*** Begin section ***

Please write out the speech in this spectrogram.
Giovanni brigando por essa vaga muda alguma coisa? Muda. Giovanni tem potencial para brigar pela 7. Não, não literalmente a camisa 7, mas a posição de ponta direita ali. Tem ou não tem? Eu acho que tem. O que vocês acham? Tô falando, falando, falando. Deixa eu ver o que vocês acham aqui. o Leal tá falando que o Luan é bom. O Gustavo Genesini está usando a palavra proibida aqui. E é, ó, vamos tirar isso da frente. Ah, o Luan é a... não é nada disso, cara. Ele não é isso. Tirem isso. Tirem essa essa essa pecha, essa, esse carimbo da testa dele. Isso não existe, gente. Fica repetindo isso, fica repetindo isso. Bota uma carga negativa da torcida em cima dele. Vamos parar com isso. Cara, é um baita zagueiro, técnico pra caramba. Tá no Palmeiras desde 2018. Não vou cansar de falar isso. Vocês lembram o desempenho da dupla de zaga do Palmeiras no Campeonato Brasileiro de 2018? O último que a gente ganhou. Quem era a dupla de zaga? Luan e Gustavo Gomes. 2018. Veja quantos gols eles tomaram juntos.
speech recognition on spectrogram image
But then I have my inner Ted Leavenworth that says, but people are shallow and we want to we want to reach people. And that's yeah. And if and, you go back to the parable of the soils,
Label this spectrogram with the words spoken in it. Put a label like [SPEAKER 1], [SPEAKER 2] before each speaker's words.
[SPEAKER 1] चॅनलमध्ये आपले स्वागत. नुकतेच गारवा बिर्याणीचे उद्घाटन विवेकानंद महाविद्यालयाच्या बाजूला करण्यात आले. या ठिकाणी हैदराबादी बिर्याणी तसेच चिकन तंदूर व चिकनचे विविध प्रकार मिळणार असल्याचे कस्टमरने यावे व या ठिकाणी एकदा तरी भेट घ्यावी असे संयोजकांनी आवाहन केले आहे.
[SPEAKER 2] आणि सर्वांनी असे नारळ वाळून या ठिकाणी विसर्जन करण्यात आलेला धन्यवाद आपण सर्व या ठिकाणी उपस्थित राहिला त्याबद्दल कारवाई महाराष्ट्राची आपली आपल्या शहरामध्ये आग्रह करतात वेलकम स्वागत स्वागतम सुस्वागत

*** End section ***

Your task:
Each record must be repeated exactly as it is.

Output for this task:
Please write out the speech in this spectrogram.
Giovanni brigando por essa vaga muda alguma coisa? Muda. Giovanni tem potencial para brigar pela 7. Não, não literalmente a camisa 7, mas a posição de ponta direita ali. Tem ou não tem? Eu acho que tem. O que vocês acham? Tô falando, falando, falando. Deixa eu ver o que vocês acham aqui. o Leal tá falando que o Luan é bom. O Gustavo Genesini está usando a palavra proibida aqui. E é, ó, vamos tirar isso da frente. Ah, o Luan é a... não é nada disso, cara. Ele não é isso. Tirem isso. Tirem essa essa essa pecha, essa, esse carimbo da testa dele. Isso não existe, gente. Fica repetindo isso, fica repetindo isso. Bota uma carga negativa da torcida em cima dele. Vamos parar com isso. Cara, é um baita zagueiro, técnico pra caramba. Tá no Palmeiras desde 2018. Não vou cansar de falar isso. Vocês lembram o desempenho da dupla de zaga do Palmeiras no Campeonato Brasileiro de 2018? O último que a gente ganhou. Quem era a dupla de zaga? Luan e Gustavo Gomes. 2018. Veja quantos gols eles tomaram juntos.
speech recognition on spectrogram image
But then I have my inner Ted Leavenworth that says, but people are shallow and we want to we want to reach people. And that's yeah. And if and, you go back to the parable of the soils,
Label this spectrogram with the words spoken in it. Put a label like [SPEAKER 1], [SPEAKER 2] before each speaker's words.
[SPEAKER 1] चॅनलमध्ये आपले स्वागत. नुकतेच गारवा बिर्याणीचे उद्घाटन विवेकानंद महाविद्यालयाच्या बाजूला करण्यात आले. या ठिकाणी हैदराबादी बिर्याणी तसेच चिकन तंदूर व चिकनचे विविध प्रकार मिळणार असल्याचे कस्टमरने यावे व या ठिकाणी एकदा तरी भेट घ्यावी असे संयोजकांनी आवाहन केले आहे.
[SPEAKER 2] आणि सर्वांनी असे नारळ वाळून या ठिकाणी विसर्जन करण्यात आलेला धन्यवाद आपण सर्व या ठिकाणी उपस्थित राहिला त्याबद्दल कारवाई महाराष्ट्राची आपली आपल्या शहरामध्ये आग्रह करतात वेलकम स्वागत स्वागतम सुस्वागत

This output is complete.